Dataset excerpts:
-- Opening Marker --
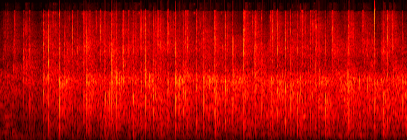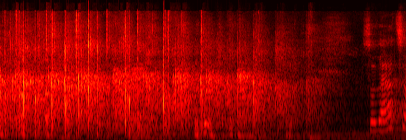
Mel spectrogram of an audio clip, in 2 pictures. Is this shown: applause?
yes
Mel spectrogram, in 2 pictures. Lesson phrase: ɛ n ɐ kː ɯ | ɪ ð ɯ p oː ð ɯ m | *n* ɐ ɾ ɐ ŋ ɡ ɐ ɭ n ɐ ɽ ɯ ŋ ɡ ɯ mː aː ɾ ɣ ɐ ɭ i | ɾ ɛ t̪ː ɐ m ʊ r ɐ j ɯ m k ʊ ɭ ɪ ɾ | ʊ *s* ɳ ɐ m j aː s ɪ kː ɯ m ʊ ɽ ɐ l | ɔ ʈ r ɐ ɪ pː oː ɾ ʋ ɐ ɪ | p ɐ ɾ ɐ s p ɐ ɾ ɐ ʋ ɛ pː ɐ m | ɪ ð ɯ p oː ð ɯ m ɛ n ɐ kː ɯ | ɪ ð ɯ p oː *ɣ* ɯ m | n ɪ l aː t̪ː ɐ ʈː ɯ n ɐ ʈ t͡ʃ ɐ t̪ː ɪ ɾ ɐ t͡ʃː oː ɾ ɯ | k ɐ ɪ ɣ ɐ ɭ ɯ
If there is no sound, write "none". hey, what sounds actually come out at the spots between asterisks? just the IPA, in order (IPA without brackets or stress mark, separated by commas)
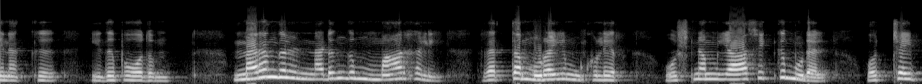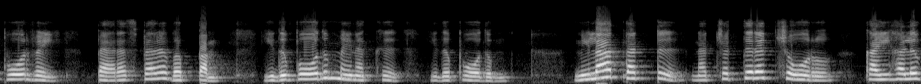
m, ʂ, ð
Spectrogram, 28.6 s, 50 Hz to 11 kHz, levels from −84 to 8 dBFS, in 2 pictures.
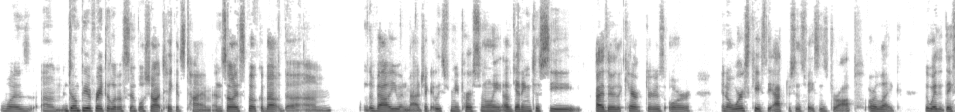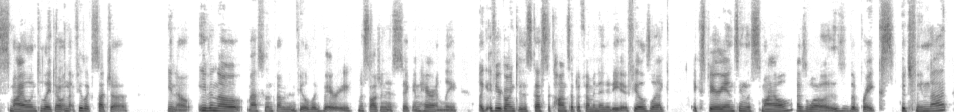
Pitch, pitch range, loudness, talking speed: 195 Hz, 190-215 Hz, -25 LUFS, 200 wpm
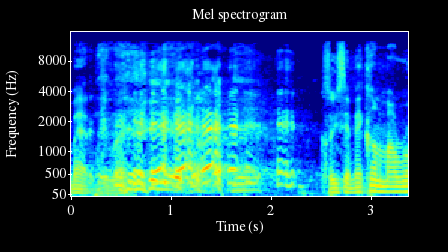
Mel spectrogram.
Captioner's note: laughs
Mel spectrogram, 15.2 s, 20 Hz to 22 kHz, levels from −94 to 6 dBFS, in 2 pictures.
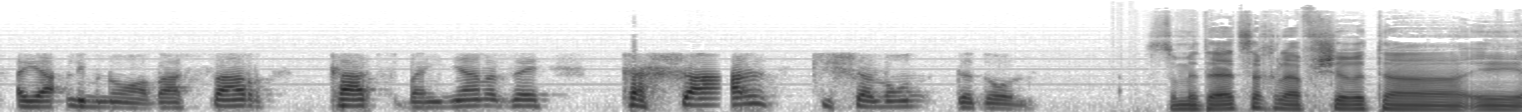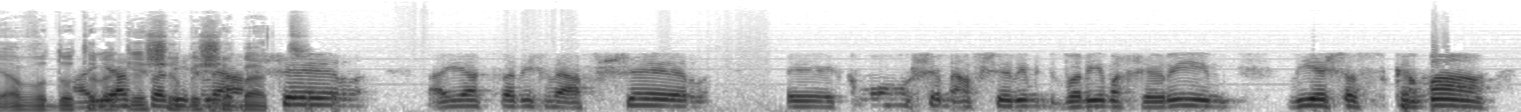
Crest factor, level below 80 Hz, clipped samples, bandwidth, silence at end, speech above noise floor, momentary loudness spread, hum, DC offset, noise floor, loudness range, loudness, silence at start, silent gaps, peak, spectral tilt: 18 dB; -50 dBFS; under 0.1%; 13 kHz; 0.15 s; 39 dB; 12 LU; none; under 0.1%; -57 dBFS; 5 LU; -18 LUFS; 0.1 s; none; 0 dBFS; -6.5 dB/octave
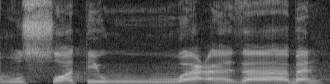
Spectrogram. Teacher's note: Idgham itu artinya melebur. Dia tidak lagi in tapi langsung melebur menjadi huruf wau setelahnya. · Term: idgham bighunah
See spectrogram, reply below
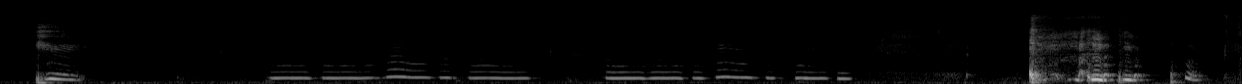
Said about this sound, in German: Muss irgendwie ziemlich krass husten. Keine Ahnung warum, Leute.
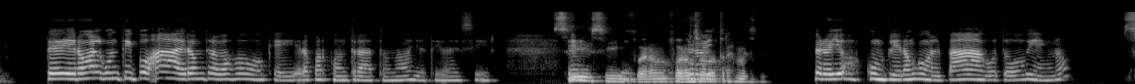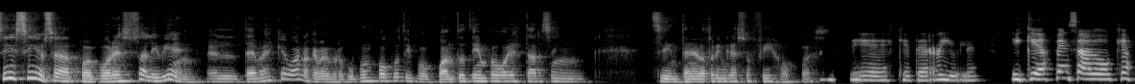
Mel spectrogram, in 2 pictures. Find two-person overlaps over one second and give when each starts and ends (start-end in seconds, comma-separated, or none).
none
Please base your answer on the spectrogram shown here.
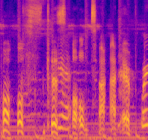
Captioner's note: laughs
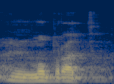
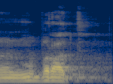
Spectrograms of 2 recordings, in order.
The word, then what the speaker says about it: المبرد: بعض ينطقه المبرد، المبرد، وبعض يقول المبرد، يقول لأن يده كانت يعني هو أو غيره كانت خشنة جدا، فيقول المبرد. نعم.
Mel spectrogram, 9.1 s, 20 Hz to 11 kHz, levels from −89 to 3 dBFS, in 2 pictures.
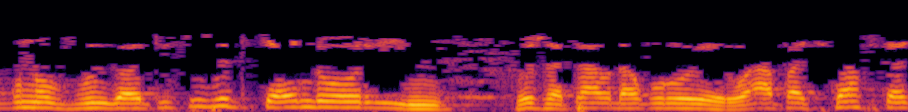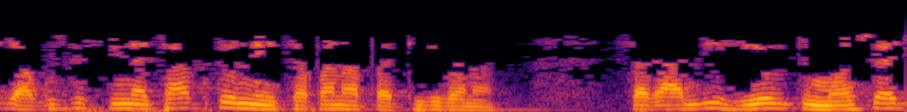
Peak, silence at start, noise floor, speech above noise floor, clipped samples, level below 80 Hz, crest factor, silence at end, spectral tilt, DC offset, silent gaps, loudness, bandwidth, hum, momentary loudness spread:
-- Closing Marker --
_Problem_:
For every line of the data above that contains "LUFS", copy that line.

_Written answer_:
Pitch, pitch range, loudness, talking speed: 195 Hz, 190-215 Hz, -25 LUFS, 200 wpm
Crest factor, level below 80 Hz, clipped samples, bandwidth, silence at end, speech above noise floor, momentary loudness spread, hum, DC offset, noise floor, loudness range, loudness, silence at start, silent gaps, peak, spectral tilt: 18 dB; -50 dBFS; under 0.1%; 13 kHz; 0.15 s; 39 dB; 12 LU; none; under 0.1%; -57 dBFS; 5 LU; -18 LUFS; 0.1 s; none; 0 dBFS; -6.5 dB/octave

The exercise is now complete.